Task details:
Among the entries below, please repeat exactly and only the lines from the line containing "This is a spectrogram of recorded" to the line containing "Spoken content of", both lines included.

Supplied material:
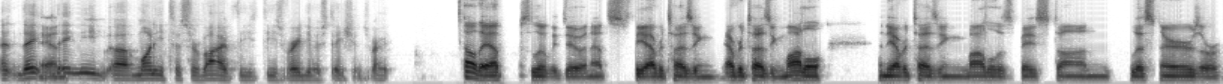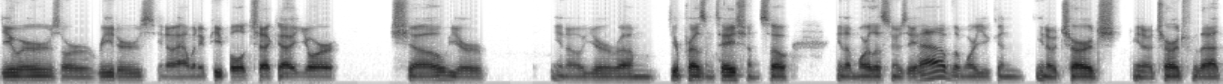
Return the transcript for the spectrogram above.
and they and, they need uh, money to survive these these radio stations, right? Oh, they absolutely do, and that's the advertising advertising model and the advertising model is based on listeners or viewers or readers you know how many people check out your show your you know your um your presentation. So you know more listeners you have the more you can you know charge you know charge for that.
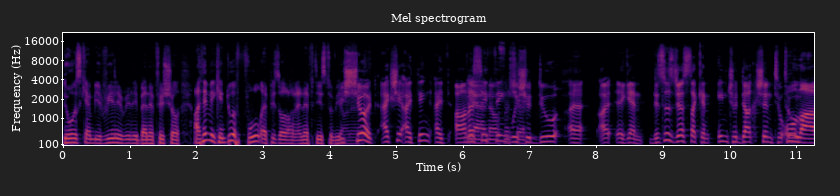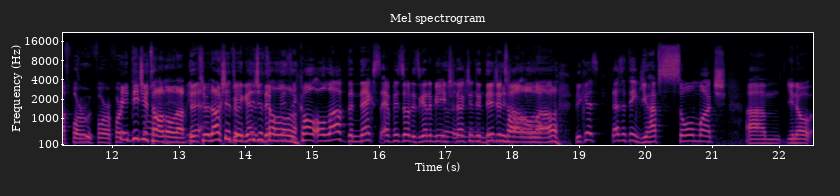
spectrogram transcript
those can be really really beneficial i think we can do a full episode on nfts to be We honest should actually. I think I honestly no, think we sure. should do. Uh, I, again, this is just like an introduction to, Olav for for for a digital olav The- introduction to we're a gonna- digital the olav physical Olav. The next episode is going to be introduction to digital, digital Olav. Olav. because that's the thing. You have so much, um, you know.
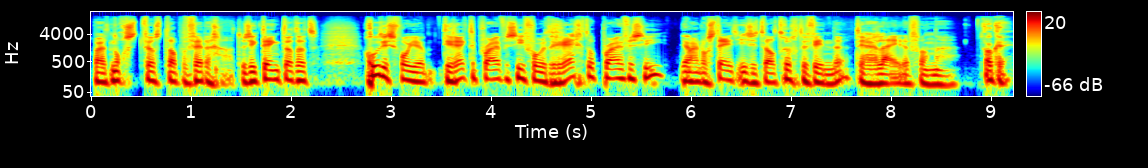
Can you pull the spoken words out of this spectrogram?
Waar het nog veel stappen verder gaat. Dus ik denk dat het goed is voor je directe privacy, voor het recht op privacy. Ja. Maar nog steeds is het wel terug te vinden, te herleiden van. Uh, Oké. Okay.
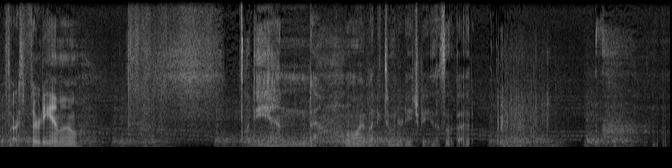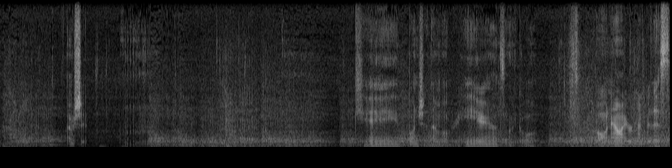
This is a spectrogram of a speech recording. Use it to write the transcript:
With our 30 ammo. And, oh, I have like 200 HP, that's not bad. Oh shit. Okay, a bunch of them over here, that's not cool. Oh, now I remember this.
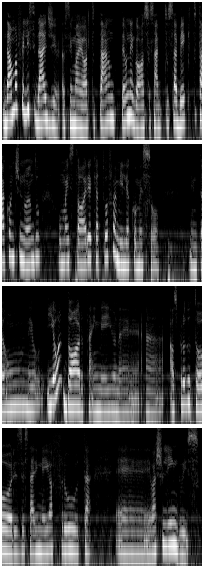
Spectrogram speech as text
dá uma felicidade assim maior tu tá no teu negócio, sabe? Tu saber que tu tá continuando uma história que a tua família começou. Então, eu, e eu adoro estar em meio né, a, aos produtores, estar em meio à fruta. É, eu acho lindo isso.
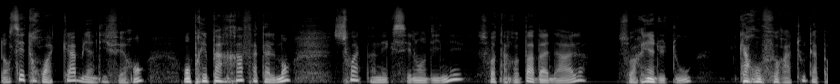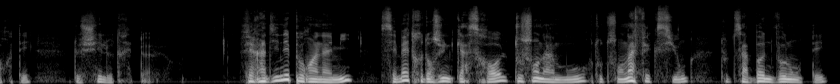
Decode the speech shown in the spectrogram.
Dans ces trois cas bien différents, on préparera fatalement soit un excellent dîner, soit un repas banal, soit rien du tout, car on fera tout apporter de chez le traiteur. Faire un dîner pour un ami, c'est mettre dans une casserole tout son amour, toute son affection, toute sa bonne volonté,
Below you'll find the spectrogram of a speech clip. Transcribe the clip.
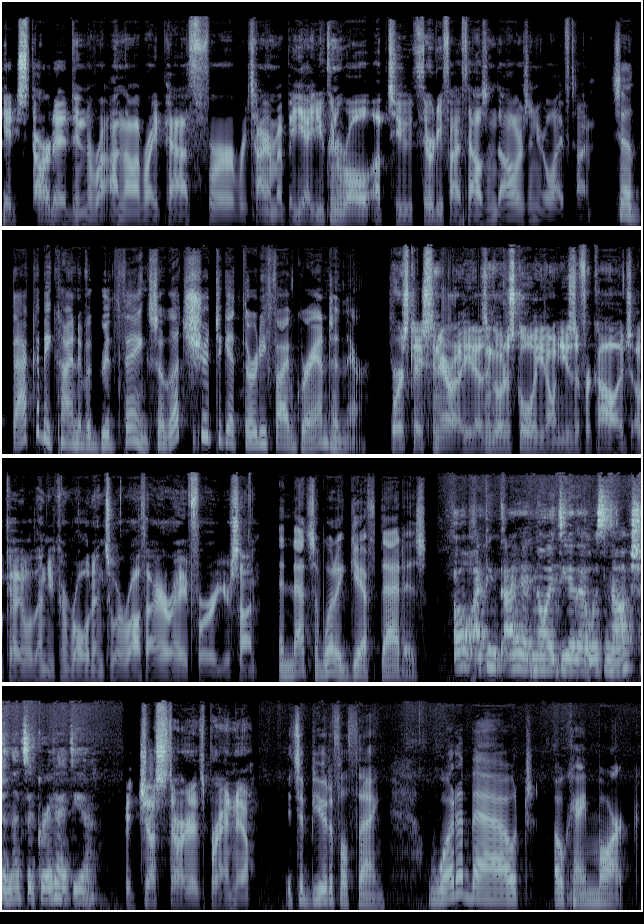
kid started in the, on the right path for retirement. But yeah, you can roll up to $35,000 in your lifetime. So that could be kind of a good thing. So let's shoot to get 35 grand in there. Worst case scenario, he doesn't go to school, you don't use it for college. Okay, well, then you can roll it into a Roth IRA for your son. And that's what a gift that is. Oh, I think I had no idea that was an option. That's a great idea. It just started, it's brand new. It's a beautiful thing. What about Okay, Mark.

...

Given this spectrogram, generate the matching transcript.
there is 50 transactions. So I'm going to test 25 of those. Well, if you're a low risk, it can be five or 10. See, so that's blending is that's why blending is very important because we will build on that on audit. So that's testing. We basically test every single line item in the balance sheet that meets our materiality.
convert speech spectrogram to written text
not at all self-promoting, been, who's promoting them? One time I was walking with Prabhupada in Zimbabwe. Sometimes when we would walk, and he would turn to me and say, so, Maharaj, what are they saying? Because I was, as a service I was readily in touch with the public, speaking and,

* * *

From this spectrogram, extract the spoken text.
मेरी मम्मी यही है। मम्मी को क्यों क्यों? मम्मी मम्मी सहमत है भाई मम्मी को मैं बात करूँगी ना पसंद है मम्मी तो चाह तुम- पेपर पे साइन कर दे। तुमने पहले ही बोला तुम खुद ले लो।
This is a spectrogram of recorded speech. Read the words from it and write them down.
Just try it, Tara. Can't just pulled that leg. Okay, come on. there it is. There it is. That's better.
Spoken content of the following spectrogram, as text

Task response:
This is a spectrogram of recorded speech. Read the words from it and write them down.
Just try it, Tara. Can't just pulled that leg. Okay, come on. there it is. There it is. That's better.
Spoken content of the following spectrogram, as text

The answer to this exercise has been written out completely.